(Beginning of Dataset records)
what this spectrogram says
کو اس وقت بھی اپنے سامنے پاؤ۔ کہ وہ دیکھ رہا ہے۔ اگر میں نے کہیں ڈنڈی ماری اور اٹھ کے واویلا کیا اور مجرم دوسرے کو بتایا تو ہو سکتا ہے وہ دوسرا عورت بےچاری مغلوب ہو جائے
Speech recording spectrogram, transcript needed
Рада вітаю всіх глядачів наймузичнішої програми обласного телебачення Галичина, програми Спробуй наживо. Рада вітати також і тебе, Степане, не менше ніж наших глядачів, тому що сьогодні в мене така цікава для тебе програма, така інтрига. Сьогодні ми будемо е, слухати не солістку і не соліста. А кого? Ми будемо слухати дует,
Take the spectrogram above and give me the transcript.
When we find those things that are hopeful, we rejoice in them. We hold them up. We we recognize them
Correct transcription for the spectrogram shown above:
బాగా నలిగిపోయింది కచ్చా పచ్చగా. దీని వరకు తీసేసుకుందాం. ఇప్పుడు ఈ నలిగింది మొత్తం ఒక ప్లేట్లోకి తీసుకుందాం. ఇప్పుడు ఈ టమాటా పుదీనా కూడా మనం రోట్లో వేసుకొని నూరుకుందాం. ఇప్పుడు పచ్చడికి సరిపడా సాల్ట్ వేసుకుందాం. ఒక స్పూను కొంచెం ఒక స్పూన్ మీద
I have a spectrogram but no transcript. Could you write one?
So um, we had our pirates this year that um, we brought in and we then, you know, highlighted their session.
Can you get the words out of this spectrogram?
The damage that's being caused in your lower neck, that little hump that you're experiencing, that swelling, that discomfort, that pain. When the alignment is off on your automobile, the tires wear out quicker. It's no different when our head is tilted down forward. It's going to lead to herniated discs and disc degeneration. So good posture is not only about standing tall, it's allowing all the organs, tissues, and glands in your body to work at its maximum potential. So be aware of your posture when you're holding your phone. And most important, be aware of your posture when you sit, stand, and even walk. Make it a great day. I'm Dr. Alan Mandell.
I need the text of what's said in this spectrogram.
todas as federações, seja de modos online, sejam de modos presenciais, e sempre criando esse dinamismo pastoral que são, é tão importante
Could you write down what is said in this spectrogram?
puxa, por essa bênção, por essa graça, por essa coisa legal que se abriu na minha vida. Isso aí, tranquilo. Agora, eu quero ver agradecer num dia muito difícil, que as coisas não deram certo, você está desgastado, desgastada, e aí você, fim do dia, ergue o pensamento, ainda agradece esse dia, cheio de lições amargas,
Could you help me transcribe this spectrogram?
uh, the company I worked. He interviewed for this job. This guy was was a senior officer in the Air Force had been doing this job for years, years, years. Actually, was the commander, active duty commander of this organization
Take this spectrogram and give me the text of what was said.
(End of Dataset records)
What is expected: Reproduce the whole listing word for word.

Result below:
what this spectrogram says
کو اس وقت بھی اپنے سامنے پاؤ۔ کہ وہ دیکھ رہا ہے۔ اگر میں نے کہیں ڈنڈی ماری اور اٹھ کے واویلا کیا اور مجرم دوسرے کو بتایا تو ہو سکتا ہے وہ دوسرا عورت بےچاری مغلوب ہو جائے
Speech recording spectrogram, transcript needed
Рада вітаю всіх глядачів наймузичнішої програми обласного телебачення Галичина, програми Спробуй наживо. Рада вітати також і тебе, Степане, не менше ніж наших глядачів, тому що сьогодні в мене така цікава для тебе програма, така інтрига. Сьогодні ми будемо е, слухати не солістку і не соліста. А кого? Ми будемо слухати дует,
Take the spectrogram above and give me the transcript.
When we find those things that are hopeful, we rejoice in them. We hold them up. We we recognize them
Correct transcription for the spectrogram shown above:
బాగా నలిగిపోయింది కచ్చా పచ్చగా. దీని వరకు తీసేసుకుందాం. ఇప్పుడు ఈ నలిగింది మొత్తం ఒక ప్లేట్లోకి తీసుకుందాం. ఇప్పుడు ఈ టమాటా పుదీనా కూడా మనం రోట్లో వేసుకొని నూరుకుందాం. ఇప్పుడు పచ్చడికి సరిపడా సాల్ట్ వేసుకుందాం. ఒక స్పూను కొంచెం ఒక స్పూన్ మీద
I have a spectrogram but no transcript. Could you write one?
So um, we had our pirates this year that um, we brought in and we then, you know, highlighted their session.
Can you get the words out of this spectrogram?
The damage that's being caused in your lower neck, that little hump that you're experiencing, that swelling, that discomfort, that pain. When the alignment is off on your automobile, the tires wear out quicker. It's no different when our head is tilted down forward. It's going to lead to herniated discs and disc degeneration. So good posture is not only about standing tall, it's allowing all the organs, tissues, and glands in your body to work at its maximum potential. So be aware of your posture when you're holding your phone. And most important, be aware of your posture when you sit, stand, and even walk. Make it a great day. I'm Dr. Alan Mandell.
I need the text of what's said in this spectrogram.
todas as federações, seja de modos online, sejam de modos presenciais, e sempre criando esse dinamismo pastoral que são, é tão importante
Could you write down what is said in this spectrogram?
puxa, por essa bênção, por essa graça, por essa coisa legal que se abriu na minha vida. Isso aí, tranquilo. Agora, eu quero ver agradecer num dia muito difícil, que as coisas não deram certo, você está desgastado, desgastada, e aí você, fim do dia, ergue o pensamento, ainda agradece esse dia, cheio de lições amargas,
Could you help me transcribe this spectrogram?
uh, the company I worked. He interviewed for this job. This guy was was a senior officer in the Air Force had been doing this job for years, years, years. Actually, was the commander, active duty commander of this organization
Take this spectrogram and give me the text of what was said.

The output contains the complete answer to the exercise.